A few weeks ago my friend shared with me a most worrying revelation: as a religious person, he feels that secular society is becoming intolerant of his religious rights as it moves farther away from the traditional assumptions that have informed it in the past. Though not religious, I was nonetheless horrified. Horrified because, as a perpetual student of this thing called life, I’ve come to understand that my own freedom of expression comes from the same principle that guarantees the freedom of expression of my friend here, regardless of whether I agree with him.
Unfortunately, this sentiment of “we’re being discriminated against” I’ve been hearing more and more from various members of the religious community, and this has led me to try and uncover the evidence for their claims. Not being a member of a religious community myself, it was a difficult thing to do. I mean, sure, before Dalton McGuinty resigned from office the papers were full of his fight with the Catholic District School Boards of the province, vis-à-vis the introduction of gay-straight alliances in Catholic schools. Okay, I thought to myself, here we have the province’s new protocols on anti-bullying pitted against the Catholic Church’s catechism. But is the Catholic School Boards’ religious freedom really being curtailed by the demands of the government? Are the school boards not implicitly agreeing to follow the rules set out by the province by accepting government funds, paid as taxes by Ontarians—sixty percent of whom support gay marriage? And what about the overwhelming support of both parents and students in certain Catholic schools for gay-straight alliances? This tug-of-war remains inconclusive, and in any case, has now been overshadowed by the havoc caused by Bill 115.
Two news articles caught my eye recently. The European Court of Human Rights ruled this week that British Airways discriminated against a Christian employee, Nadia Eweida, who refused to remove her crucifix at work. At first, British courts backed BA, but then Eweida went to the European Court of Human Rights, and I’m glad she did. “It’s a vindication that Christians have a right to express their faith on par with other colleagues at work visibly and not be ashamed of their faith,” she was quoted as saying, and personally, I’m glad for the ruling. Seeing your flight attendant wearing a cross, or a hijab, or a turban, for that matter, should not send you into an apoplectic fit, being the mature, intelligent, cosmopolitan person that you are.

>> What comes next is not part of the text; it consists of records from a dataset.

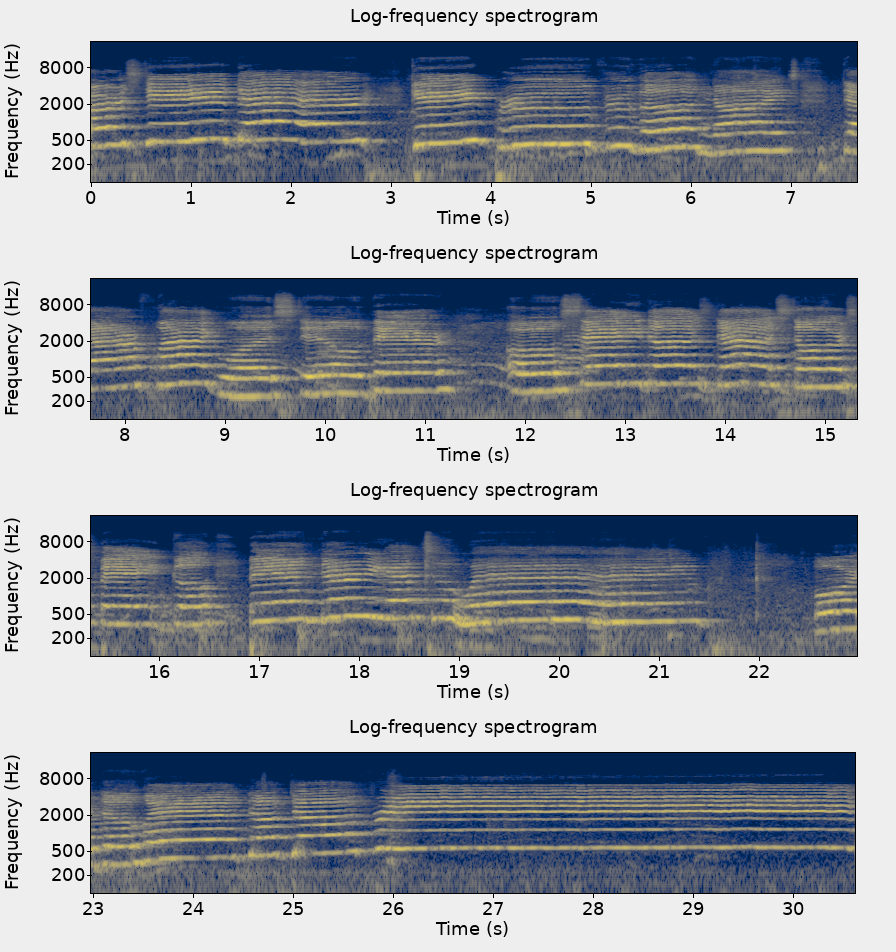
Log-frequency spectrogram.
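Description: A young female voice singing a solo melody unaccompanied, in phrases with short breaths between them. It ends on a long held high note near the end.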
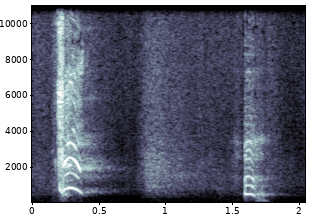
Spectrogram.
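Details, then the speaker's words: A child with Tourette syndrome makes a complex tic: grimacing, breathing in and making a vocal noise. The child reports feeling anxious and says the tics have worsened. "The tics I have is a complex tic here, where I grimace and breathe in and make this noise."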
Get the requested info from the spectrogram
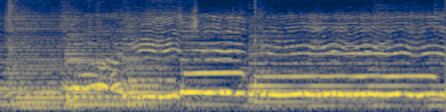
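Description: Live amateur band playing a slow song: strummed acoustic guitar under a sung melody with a wide vibrato, with a small wind instrument holding steady notes above it.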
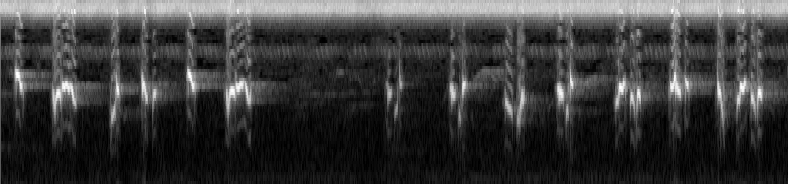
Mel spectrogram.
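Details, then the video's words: Sooty-headed bulbul calling companions in the morning. Pairs of slurred, fluty chirps open the run, a short pause follows, and then the notes grow denser again, all heard over a faint, steady hiss. "suara burung trucuk memanggil kawan di pagi hari"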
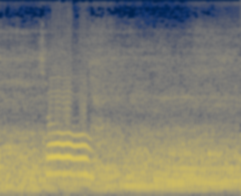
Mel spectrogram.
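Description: A motor vehicle engine running nearby, a steady low hum under a woman's single spoken "so".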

In two other cases, the Human Rights Court struck down claims by Lillian Ladele, a local authority registrar who refused to oversee same-sex civil partnerships due to her Christian faith, and marriage counsellor Gary McFarlane, who said no to offering gay couples sex therapy due to his beliefs. Okay there, folks; it seems to me that you cannot work for your municipal government in Britain without being expected to abide by the law of the land, and civil partnerships between members of the same sex have been legal there since 2005, Ms. Ladele. Moreover, entering the profession of marriage counsellor might not be wise for you in wild-child Britain, Mr. McFarlane, where gays have been accorded honorary, even mythical status ever since… oh, let’s see, Edward II. May I suggest a Christian marriage counselling program where you could perhaps offer your services?
To wrap this up, I’ve one last but equally fascinating story of tolerance to share with you. There’s a parish on the University of Toronto campus called the St. Thomas Aquinas Parish, located at the Newman Centre, and they’ve recently instituted (seemingly at the request of students) a peculiar program called Courage, a support group for homosexuals in the Catholic Church that counsels them to remain celibate. Various complaints from the parish members have reached U of T, which led to both the university and the Newman Centre publicly stating that they are independent of each other, though the centre is technically part of the U of T campus given its location. Sure, 50 members have already left the parish in protest, but I rather think there is value in how the university has handled the situation. The Newman Centre is a Catholic organization, so you let religious adults do as religious adults see fit, in their own environment, and let everyone else choose for themselves whether to say or leave.
I’ve walked by the Newman Centre a million times in my life, and although now there’s to be a slight scowl on my face the next time I do, there’s still something to be said for the tolerance of others’ beliefs—especially when they contradict my own.